Taiwan is not a pawn in Trump’s talks with China, says US envoy
Washington’s ‘ambassador’ stresses US support for island, but dismisses suggestion that US Marines would be sent to guard mission
Washington’s de facto ambassador to Taiwan has dismissed suggestions that US Marines would be posted at the mission’s new offices – a move that would have risked Beijing’s anger.
Kin Moy, director of the American Institute in Taiwan (AIT), Washington’s de facto consulate, also said Taiwan is not a disposable pawn in what some see as President Donald Trump’s larger plan for winning concessions from Beijing in areas of military and economic disagreements.
There have been US military attaches assigned to AIT’s Taipei office since 2005, but they do not wear their uniforms and keep a low profile.
But former AIT director Stephen Young said last year that US Marines would be posted at the new AIT compound.
Moy stressed Monday that there was already a small number of US personnel at the current AIT offices on Xinyi road, who coordinate with Taiwanese security staff to provide security for the building and its staff, Central News Agency reported.
“That situation will continue with the new AIT,” he said, adding that the bottom line is US policy toward Taiwan has not changed.
Beijing considers the island a renegade province awaiting reunification, by force if necessary.
Moy said the US government was taking action on many kinds of cooperative issues and they do not come at the expense of other partners.
“One of the areas that gives me the greatest satisfaction, and what we are doing here at AIT, is knowing that our effort to forge a strong cooperative relationship with Taiwan is not a zero-sum game,” Moy said during a press conference in Taipei.
Citing the example of Global Entry, Moy said the initiative helps both people in Taiwan and United States. Global Entry is a US programme that allows expedited immigration and customs clearance for pre-approved, low-risk travellers upon arrival in the United States.

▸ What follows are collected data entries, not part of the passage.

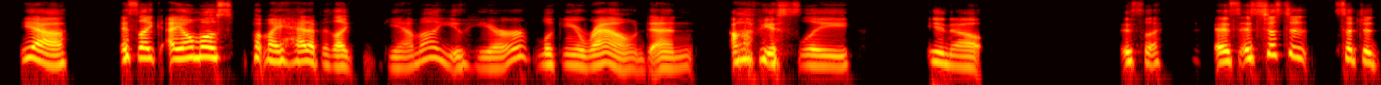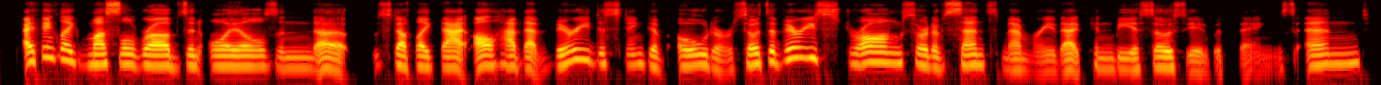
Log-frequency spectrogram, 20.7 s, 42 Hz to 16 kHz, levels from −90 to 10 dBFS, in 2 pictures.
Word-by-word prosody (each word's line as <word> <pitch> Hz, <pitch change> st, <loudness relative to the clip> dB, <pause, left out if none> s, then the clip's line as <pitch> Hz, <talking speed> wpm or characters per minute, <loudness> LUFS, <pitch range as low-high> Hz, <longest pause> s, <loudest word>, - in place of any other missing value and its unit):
Yeah. 180 Hz, -11 st, +6 dB, 0.4 s
It's 270 Hz, +4 st, +2 dB
like 280 Hz, -2 st, +6 dB
I 270 Hz, -, +9 dB
almost 290 Hz, 0 st, +6 dB
put 280 Hz, -3 st, 0 dB
my 225 Hz, -2 st, +4 dB
head 225 Hz, -1 st, +3 dB
up, 210 Hz, -, +2 dB
and 180 Hz, -, -10 dB
like, 165 Hz, -2 st, +3 dB, 0.3 s
"Gamma, 155 Hz, -, -6 dB
you 220 Hz, -, -7 dB
hear?" 150 Hz, -, -3 dB
looking 180 Hz, -1 st, -5 dB
around, 160 Hz, -6 st, +3 dB
and, 145 Hz, +2 st, 0 dB, 0.3 s
obviously, 175 Hz, -10 st, 0 dB, 0.6 s
you 210 Hz, -3 st, -1 dB
know 160 Hz, -3 st, -1 dB, 1.1 s
it's 210 Hz, 0 st, -1 dB
li 180 Hz, -, -3 dB, 0.4 s
it's 220 Hz, +2 st, +5 dB
it's 275 Hz, +8 st, +3 dB
just 350 Hz, +1 st, +2 dB
a 300 Hz, -6 st, +1 dB, 0.2 s
such 255 Hz, -3 st, 0 dB
a 210 Hz, -, +4 dB, 0.2 s
I 210 Hz, -, +7 dB
think 290 Hz, +1 st, -3 dB
like 220 Hz, -8 st, -1 dB
muscle 185 Hz, 0 st, +2 dB
rubs 170 Hz, -3 st, +3 dB
and 170 Hz, -1 st, -6 dB
oils 160 Hz, -1 st, -2 dB
and, 145 Hz, 0 st, -12 dB
uh, -, -, +1 dB, 0.2 s
stuff 165 Hz, -1 st, -1 dB
like 155 Hz, -1 st, -1 dB
that 155 Hz, 0 st, +5 dB
all 170 Hz, 0 st, +4 dB
have 165 Hz, -1 st, -1 dB
that -, -, -1 dB
very 230 Hz, +10 st, -2 dB
distinctive 185 Hz, -, -10 dB
odor. 165 Hz, -4 st, -5 dB
So 135 Hz, +7 st, -4 dB
it's 190 Hz, -, -6 dB
a 220 Hz, -, 0 dB
very 285 Hz, +5 st, 0 dB
strong 205 Hz, -3 st, 0 dB
sort 180 Hz, -4 st, -4 dB
of 150 Hz, -2 st, -6 dB
sense 175 Hz, +1 st, -3 dB
memory 125 Hz, -4 st, -9 dB
that -, -, -2 dB
can 135 Hz, 0 st, -15 dB
be 135 Hz, -1 st, -9 dB
associated 135 Hz, -6 st, -6 dB
with -, -, -18 dB
things, -, -, -18 dB
and 185 Hz, +4 st, -5 dB
180 Hz, 180 wpm, -23 LUFS, 155-220 Hz, 1.1 s, I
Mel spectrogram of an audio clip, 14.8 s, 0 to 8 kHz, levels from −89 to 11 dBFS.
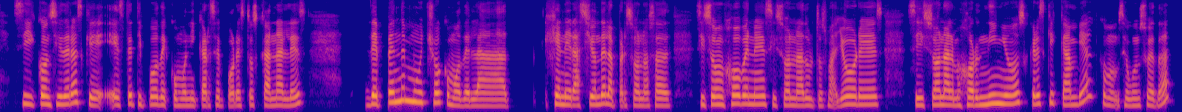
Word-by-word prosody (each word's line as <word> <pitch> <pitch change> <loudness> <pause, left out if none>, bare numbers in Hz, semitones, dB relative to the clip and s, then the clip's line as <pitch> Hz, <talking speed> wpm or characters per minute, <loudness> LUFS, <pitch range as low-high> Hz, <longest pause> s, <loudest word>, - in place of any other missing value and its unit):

In November last year, Taiwan became the third location in East Asia and the 12th worldwide whose passport holders are eligible for Global Entry.
Moy was speaking at a press conference he called to announce that the dedication ceremony of the AIT’s new office complex in Neihu, eastern Taipei, would be held on June 12.
Saying that the completion of the compound will mark “a historic milestone in the US-Taiwan relationship,” Moy emphasised that the new facility is a tangible symbol of the friendship between the two.
Moy would not say who would attend the ceremony on behalf of Trump, saying only that some familiar friends of Taiwan will fly to Taipei to celebrate the special occasion, CNA reported.
Moy said there are so many ways to measure a relationship, but ultimately, the measure of the strength of a relationship is “who you trust, who you turn to when you need support tackling tough challenges,” and “who you think of as your friend and partner.”
“For the United States, Taiwan is all of these things – a vital and reliable partner with the will and the ability to play a positive role in meeting regional and global challenges,” he said.
Washington’s increasing support for Taiwan has irked Beijing.
In addition to supporting Taiwan’s meaningful participation in international organisations, Moy said the US government strongly supports a healthy dialogue between Taiwan and mainland China that leads to stability and will continue to encourage the two sides to do so.
However, Moy reiterated that Washington is not changing its “one-China” policy set forth in the three US-China joint communiques and the Taiwan Relations Act.